Exercise requirements. Each record below is to be output unchanged, and any picture is to be dropped.

Input for this task.
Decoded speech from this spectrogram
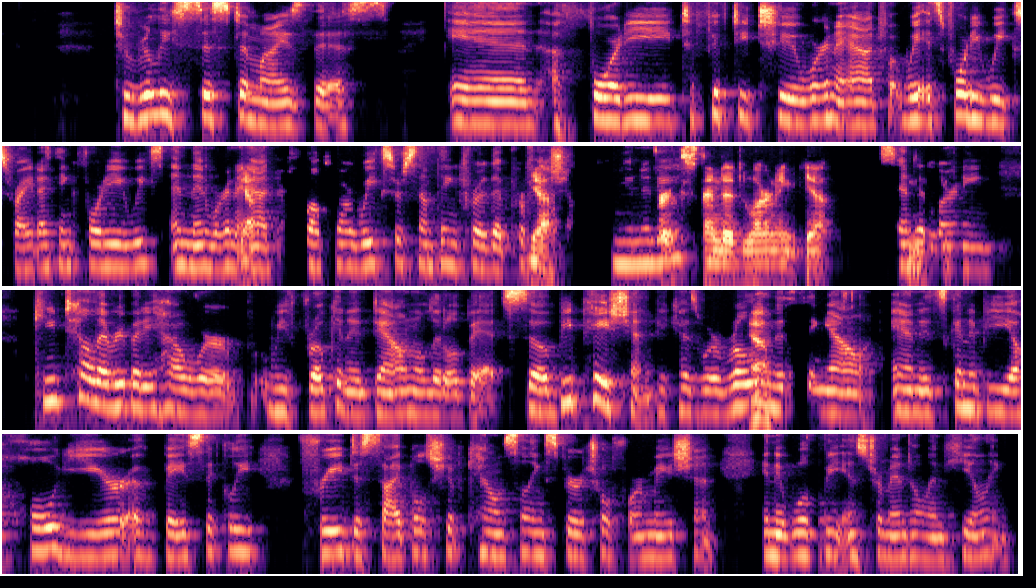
to really systemize this in a 40 to 52. We're going to add, it's 40 weeks, right? I think 48 weeks. And then we're going to Yeah. add 12 more weeks or something for the professional community for extended learning. Yeah. extended mm-hmm. learning. Can you tell everybody how we're we've broken it down a little bit? So be patient because we're rolling Yeah. this thing out and it's going to be a whole year of basically free discipleship, counseling, spiritual formation, and it will be instrumental in healing.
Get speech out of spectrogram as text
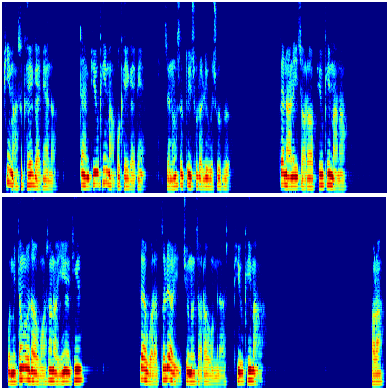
拼码是可以改变的，但 PUK 码不可以改变，只能是最初的六位数字。在哪里找到 PUK 码呢？我们登录到网上的营业厅，在我的资料里就能找到我们的 PUK 码了。好了，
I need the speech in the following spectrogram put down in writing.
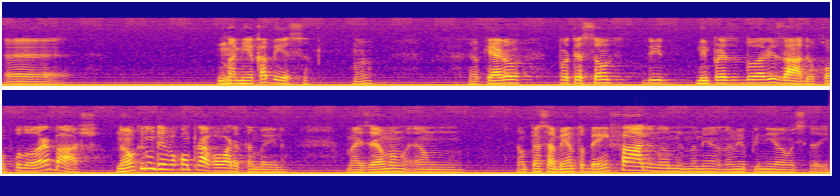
É, na minha cabeça. Né? Eu quero proteção de, de, empresa dolarizada, eu compro com o dólar baixo. Não que não deva comprar agora também, né? Mas é, uma, é, um, é um pensamento bem falho na, na, minha, na minha opinião, isso daí.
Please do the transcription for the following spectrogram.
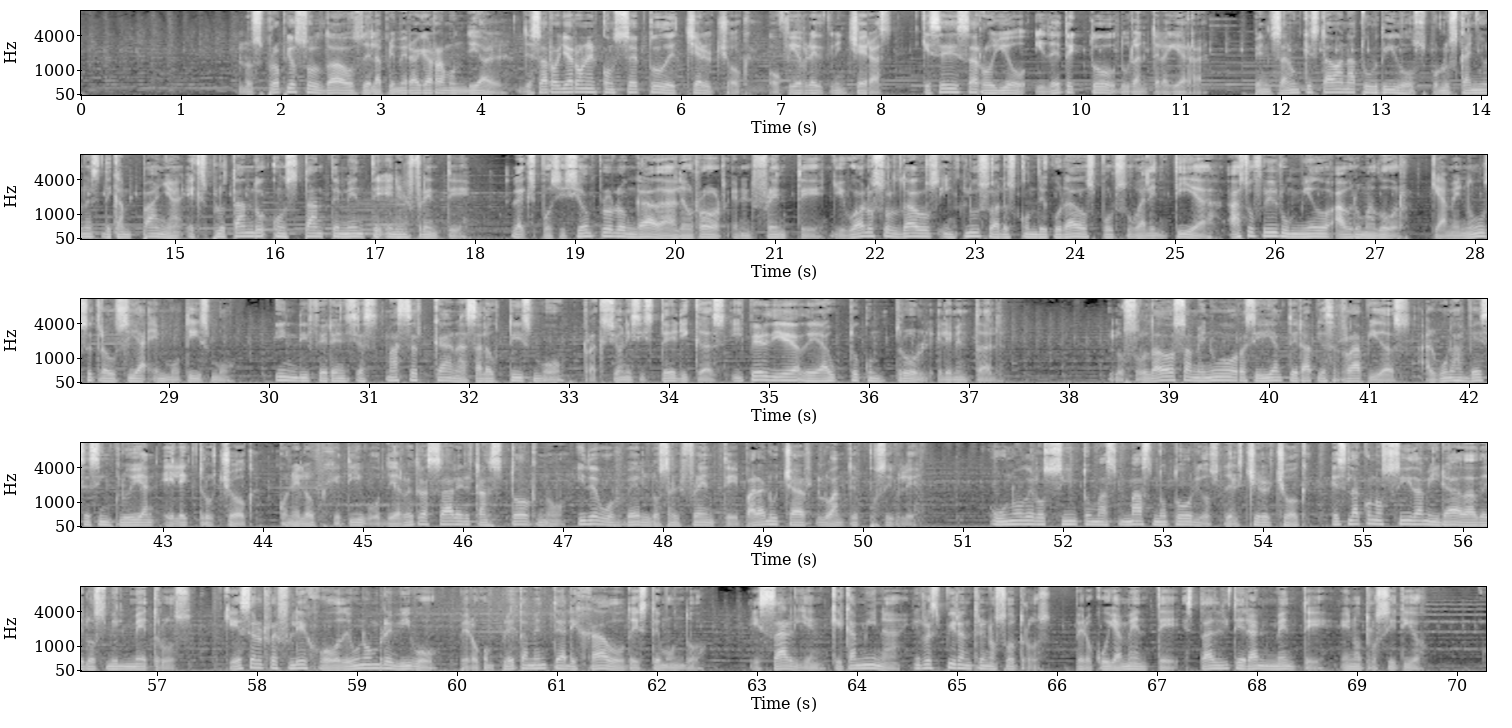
Los propios soldados de la Primera Guerra Mundial desarrollaron el concepto de shell shock o fiebre de trincheras que se desarrolló y detectó durante la guerra. Pensaron que estaban aturdidos por los cañones de campaña explotando constantemente en el frente. La exposición prolongada al horror en el frente llevó a los soldados, incluso a los condecorados por su valentía, a sufrir un miedo abrumador que a menudo se traducía en mutismo, indiferencias más cercanas al autismo, reacciones histéricas y pérdida de autocontrol elemental. Los soldados a menudo recibían terapias rápidas, algunas veces incluían electroshock, con el objetivo de retrasar el trastorno y devolverlos al frente para luchar lo antes posible. Uno de los síntomas más notorios del shell shock es la conocida mirada de los mil metros, que es el reflejo de un hombre vivo pero completamente alejado de este mundo. Es alguien que camina y respira entre nosotros, pero cuya mente está literalmente en otro sitio.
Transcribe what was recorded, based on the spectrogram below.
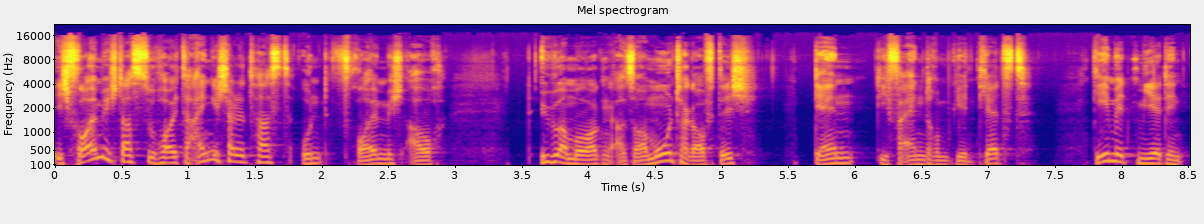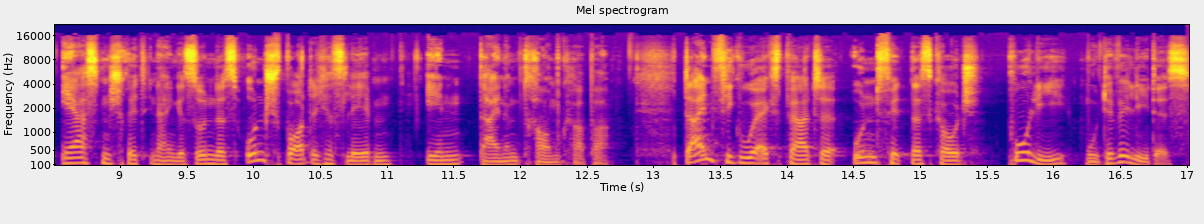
Ich freue mich, dass du heute eingeschaltet hast und freue mich auch übermorgen, also am Montag auf dich, denn die Veränderung beginnt jetzt. Geh mit mir den ersten Schritt in ein gesundes und sportliches Leben in deinem Traumkörper. Dein Figurexperte und Fitnesscoach Poli Mutevelidis.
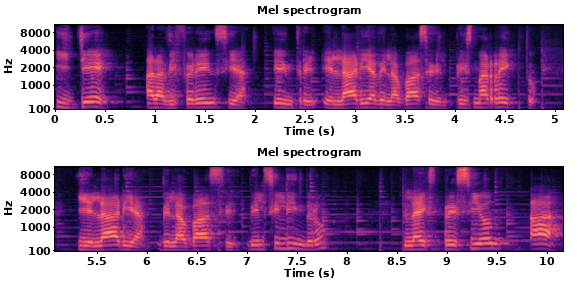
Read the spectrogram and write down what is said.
y Y a la diferencia entre el área de la base del prisma recto y el área de la base del cilindro, la expresión A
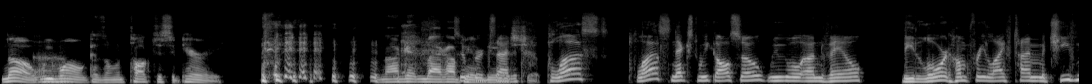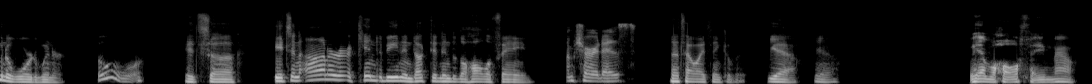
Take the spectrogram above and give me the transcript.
No, we Uh, won't, because I'm gonna talk to security. Not getting back up Super here and doing excited. shit. Plus, plus next week also we will unveil the Lord Humphrey Lifetime Achievement Award winner. Ooh, It's uh it's an honor akin to being inducted into the Hall of Fame. I'm sure it is. That's how I think of it. Yeah, yeah, We have a Hall of Fame now.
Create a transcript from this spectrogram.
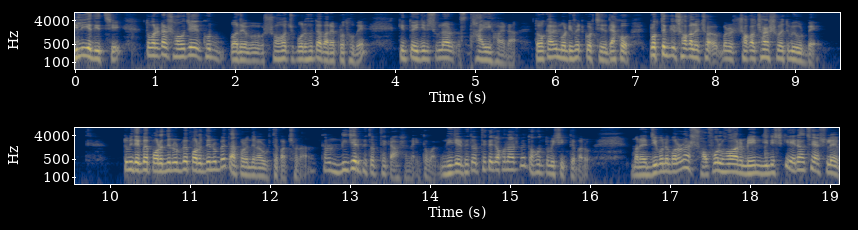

Solved problem.
Decoded speech from this spectrogram
to really systemize this in a 40 to 52. We're going to add, it's 40 weeks, right? I think 48 weeks. And then we're going to Yeah. add 12 more weeks or something for the professional community for extended learning. Yeah. extended mm-hmm. learning. Can you tell everybody how we're we've broken it down a little bit? So be patient because we're rolling Yeah. this thing out and it's going to be a whole year of basically free discipleship, counseling, spiritual formation, and it will be instrumental in healing.
Get speech out of spectrogram as text
拼码是可以改变的，但 PUK 码不可以改变，只能是最初的六位数字。在哪里找到 PUK 码呢？我们登录到网上的营业厅，在我的资料里就能找到我们的 PUK 码了。好了，
I need the speech in the following spectrogram put down in writing.
É, na minha cabeça. Né? Eu quero proteção de, de, empresa dolarizada, eu compro com o dólar baixo. Não que não deva comprar agora também, né? Mas é, uma, é, um, é um pensamento bem falho na, na, minha, na minha opinião, isso daí.
Please do the transcription for the following spectrogram.
Los propios soldados de la Primera Guerra Mundial desarrollaron el concepto de shell shock o fiebre de trincheras que se desarrolló y detectó durante la guerra. Pensaron que estaban aturdidos por los cañones de campaña explotando constantemente en el frente. La exposición prolongada al horror en el frente llevó a los soldados, incluso a los condecorados por su valentía, a sufrir un miedo abrumador que a menudo se traducía en mutismo, indiferencias más cercanas al autismo, reacciones histéricas y pérdida de autocontrol elemental. Los soldados a menudo recibían terapias rápidas, algunas veces incluían electroshock, con el objetivo de retrasar el trastorno y devolverlos al frente para luchar lo antes posible. Uno de los síntomas más notorios del shell shock es la conocida mirada de los mil metros, que es el reflejo de un hombre vivo pero completamente alejado de este mundo. Es alguien que camina y respira entre nosotros, pero cuya mente está literalmente en otro sitio.
Transcribe what was recorded, based on the spectrogram below.
Ich freue mich, dass du heute eingeschaltet hast und freue mich auch übermorgen, also am Montag auf dich, denn die Veränderung beginnt jetzt. Geh mit mir den ersten Schritt in ein gesundes und sportliches Leben in deinem Traumkörper. Dein Figurexperte und Fitnesscoach Poli Mutevelidis.
Read the spectrogram and write down what is said.
y Y a la diferencia entre el área de la base del prisma recto y el área de la base del cilindro, la expresión A
Take the spectrogram above and give me the transcript.
No, we Uh, won't, because I'm gonna talk to security. Not getting back up Super here and doing excited. shit. Plus, plus next week also we will unveil the Lord Humphrey Lifetime Achievement Award winner. Ooh, It's uh it's an honor akin to being inducted into the Hall of Fame. I'm sure it is. That's how I think of it. Yeah, yeah, We have a Hall of Fame now.
Create a transcript from this spectrogram.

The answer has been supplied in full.